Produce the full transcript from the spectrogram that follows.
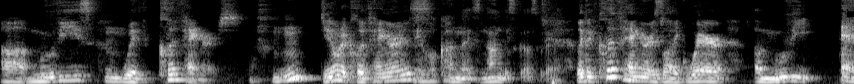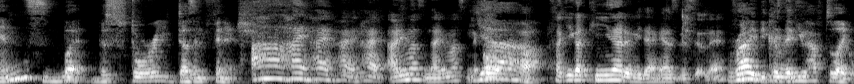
uh, movies Mm. with cliffhangers. ううん、 Do you know what a cliffhanger え、 is? わかんないです。何ですかそれ。 Like a cliffhanger is like where a movie ends, Mhm. but the story doesn't finish. ああ、はいはいはいはい。ありますね、ありますね。こ Yeah, う先が気になるみたいなやつですよね。 right. Because Mm. then you have to like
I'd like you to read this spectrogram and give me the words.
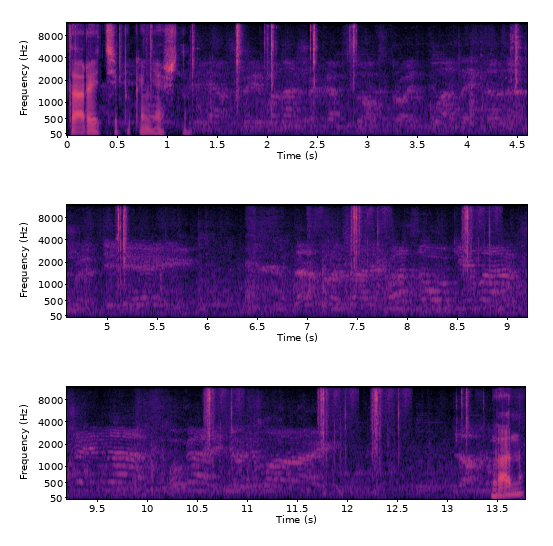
Старые типы, конечно. Ладно.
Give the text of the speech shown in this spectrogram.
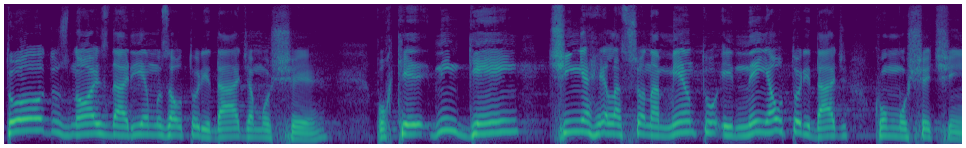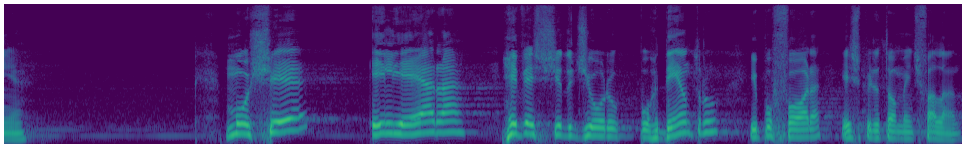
Todos nós daríamos autoridade a Moshe, porque ninguém tinha relacionamento e nem autoridade como Moshe tinha. Moshe, ele era revestido de ouro por dentro e por fora, espiritualmente falando.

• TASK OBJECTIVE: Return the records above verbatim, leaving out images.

• THE ANSWER:
Produce the full transcript from the spectrogram that follows.
uh, movies Mm. with cliffhangers. ううん、 Do you know what a cliffhanger え、 is? わかんないです。何ですかそれ。 Like a cliffhanger is like where a movie ends, Mhm. but the story doesn't finish. ああ、はいはいはいはい。ありますね、ありますね。こ Yeah, う先が気になるみたいなやつですよね。 right. Because Mm. then you have to like
I'd like you to read this spectrogram and give me the words.
Старые типы, конечно. Ладно.
Give the text of the speech shown in this spectrogram.
Todos nós daríamos autoridade a Moshe, porque ninguém tinha relacionamento e nem autoridade como Moshe tinha. Moshe, ele era revestido de ouro por dentro e por fora, espiritualmente falando.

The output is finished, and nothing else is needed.